Well, I know much better than to get into a political discussion. However, what I will say is that the word “republican” and even the word “democrat” don’t mean quite the same things as they do on the US mainland. Hard to understand, I know, so here’s what we’ll do. Ask your questions in the comment box below, and I promise you you’ll hear from Saipan residents and others who can explain what is actually happening here. Things are not always as clear cut as they may seem…

Question: “When did you realize you were a minimalist?”

Question: “Lady I” asked, “When did you realize you were a minimalist? I mean, I guess you’ve always been one, but when did you realize it?

My Answer:


Well, I can’t say I’ve always been a minimalist. Like anything else, I’ve had the capacity for it, but the fact is, I used to collect comic books when I was younger, and fancied having a huge collection. In addition, I collected vinyl records at one point–during my radio deejay years–and had about 3,000 of them I had to carry each time I moved. And, I had boxes containing 5,000 photographs taken throughout my life–the only things that can’t be replaced.

I’d say it’s been an evolution–a path. In the same way I believe that any true commitment to justice leads down the same path (Malcolm X reportedly said you can’t be anti-racism, and not eventually see the connection between capitalism and women’s rights, child labor, etc.), I believe, too, that any true commitment to health leads down the same path (veganism, raw food, anti-GMO, etc.) and any true commitment to freedom eventually leads to minimalism. You can’t truly be free attached to “stuff.”

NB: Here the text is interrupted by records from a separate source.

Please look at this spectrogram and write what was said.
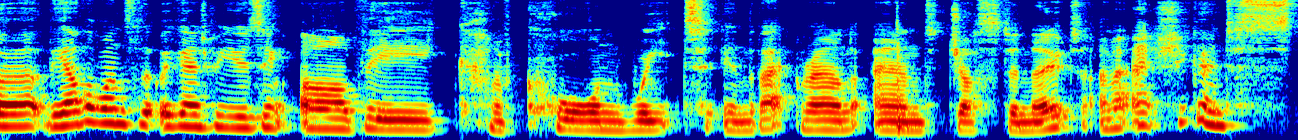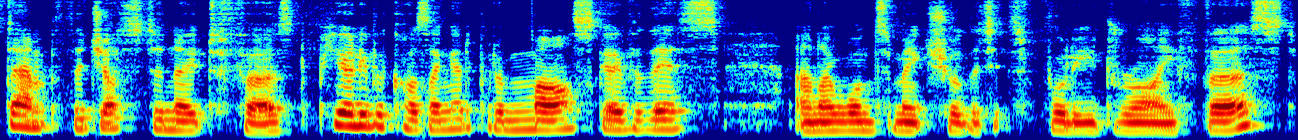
uh, the other ones that we're going to be using are the kind of corn wheat in the background and Just a Note. And I'm actually going to stamp the Just a Note first, purely because I'm going to put a mask over this and I want to make sure that it's fully dry first.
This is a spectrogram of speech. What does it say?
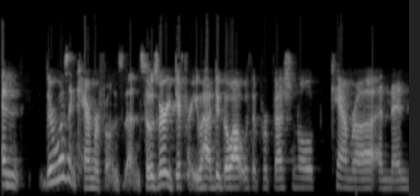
and there wasn't camera phones then, so it was very different. You had to go out with a professional camera and then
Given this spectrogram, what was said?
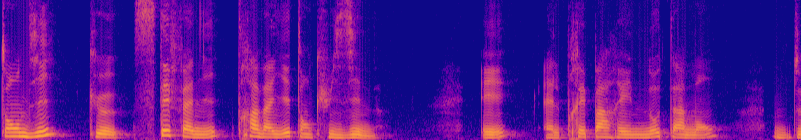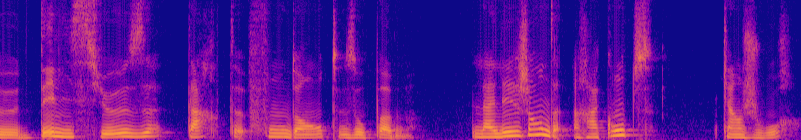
tandis que Stéphanie travaillait en cuisine et elle préparait notamment de délicieuses tartes fondantes aux pommes. La légende raconte qu'un jour,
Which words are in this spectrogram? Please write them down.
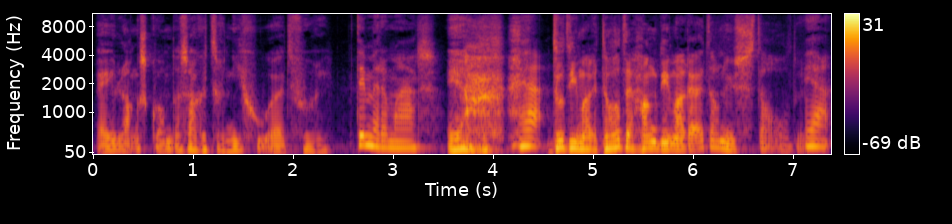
bij u langskwam, dan zag het er niet goed uit voor u. timmeren maar. Ja, Ja, doe die maar dood en hang die maar uit aan uw stal. Dus. ja.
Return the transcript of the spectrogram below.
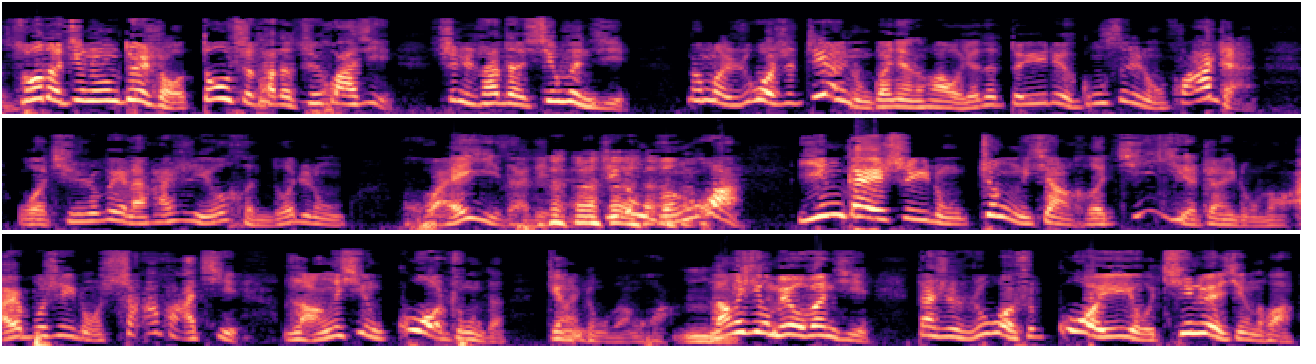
所有的竞争对手都是他的催化剂，甚至他的兴奋剂。那么，如果是这样一种观念的话，我觉得对于这个公司这种发展，我其实未来还是有很多这种怀疑在里面。这种文化 应该是一种正向和积极的这样一种文化，而不是一种杀伐气、狼性过重的这样一种文化。狼性没有问题，但是如果是过于有侵略性的话，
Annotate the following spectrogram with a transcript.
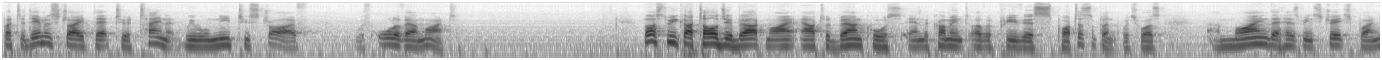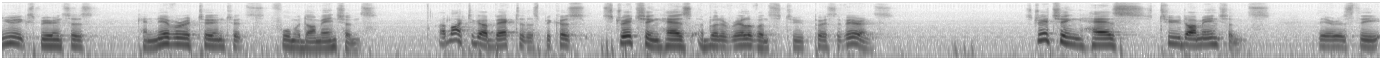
but to demonstrate that to attain it, we will need to strive with all of our might. Last week I told you about my Outward Bound course and the comment of a previous participant, which was a mind that has been stretched by new experiences can never return to its former dimensions. I'd like to go back to this because stretching has a bit of relevance to perseverance. Stretching has two dimensions. There is the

In December of 2005, right after I had first heard about Saipan and decided to escape from America to that island, I had to make a decision about my comics and my records, and all the other “stuff” I had in my apartment. My comic books are in my friend Andrew’s garage somewhere in New York. My records found a home in New Jersey. (I guess, maybe it’s not true minimalism if I can reunite with them if I needed to, but I’m not actually responsible for them or lugging them around anymore as I explore the world.)¬†Eventually, on the day that I gave up my apartment in Harlem, I left a lot of stuff in there for the superintendent of the building to do with as he pleased.

So, to answer your question, my minimalism really became activated as a prelude to my escape. It’s a necessary part of maintaining my freedom.¬†The more stuff I have, the less free I am.

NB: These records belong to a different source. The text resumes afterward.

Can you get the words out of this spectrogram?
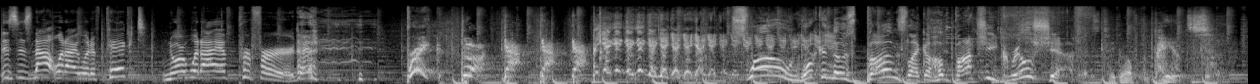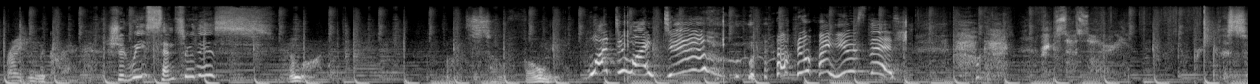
This is not what I would have picked, nor would I have preferred. Break! Sloan, working those buns like a hibachi grill chef. Take off the pants. Right in the crack. Should we censor this? Come on. Oh, it's so foamy. what do I do? How do I use this? Oh, okay, I'm so sorry. Break this.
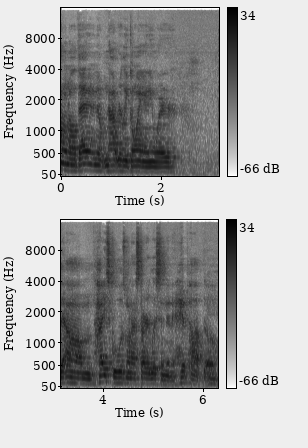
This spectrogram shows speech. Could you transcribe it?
I don't know that ended up not really going anywhere. The um, high school is when I started listening to hip hop though.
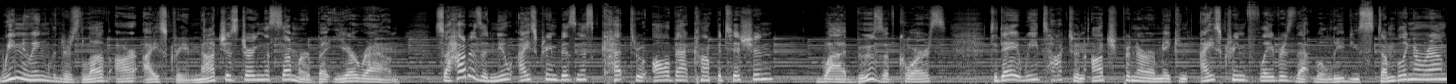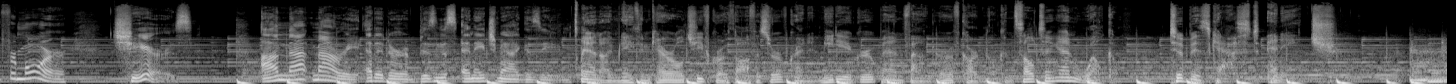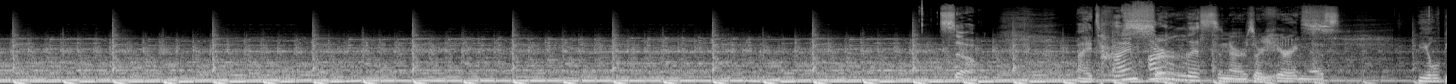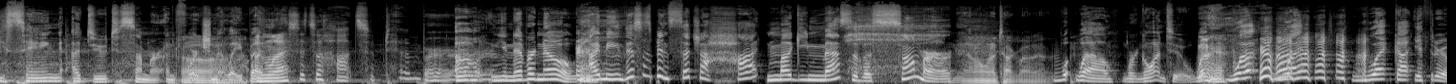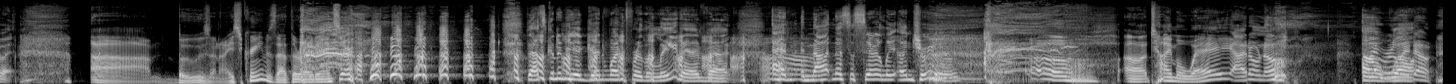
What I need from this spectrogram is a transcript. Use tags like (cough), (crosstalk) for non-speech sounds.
We New Englanders love our ice cream, not just during the summer, but year round. So, how does a new ice cream business cut through all that competition? Why, booze, of course. Today, we talk to an entrepreneur making ice cream flavors that will leave you stumbling around for more. Cheers. I'm Matt Mowry, editor of Business NH Magazine. And I'm Nathan Carroll, Chief Growth Officer of Granite Media Group and founder of Cardinal Consulting, and welcome to Bizcast NH. So, by the time Sir. our listeners are hearing this, we will be saying adieu to summer, unfortunately. Uh, but unless it's a hot September. oh, you never know. I mean, this has been such a hot, muggy mess of a summer. (sighs) Yeah, I don't want to talk about it. W- well, we're going to. What, what, what, (laughs) what got you through it? Um, booze and ice cream. Is that the right answer? (laughs) (laughs) That's going to be a good one for the lead in, but and not necessarily untrue. (sighs) uh, time away. I don't know. (laughs) I Oh, really well, don't.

With albums digitized, and photographs scanned, the only thing I need is my laptop…..and a bottle of cayenne pepper! (taken in a hotel in China)

Now, at the same time, don’t mistake minimalism for scarcity or poverty. I still believe in abundance and prosperity. Someone once asked me how I can want a harem of femininity around me if I’m a minimalist? The two are not mutually exclusive. Minimalism is generally applied to the reduction of the accumulation of things, not relationships or experiences. (Stay tuned for a future post on the Freedom to Love Honestly!)

Hope that helps a bit.

Question: “If you’re in New York, why is it still ‘Jamaican in China’??? “

Actually, Andrea’s exact comment was:

“Hey, I love the look of your revised blog! More appealing.¬†I understand you’re in the US at present. Are you still keeping the Jamaican in China headline because you’re planning to return there??”

My reply was:
Thanks! I thought about that. I can’t keep changing the blog title¬†for every place I visit. So, whether it’s Laos, Singapore, Czech Republic¬†or Italy, the blog will probably always be “Jamaican in China” for¬†marketing reasons as well. It’s got a nice ring to it, and creates more¬†of a compelling contrast to attract people’s attention.¬†And yes, I definitely plan to go back as soon as possible¬†and resume the adventure!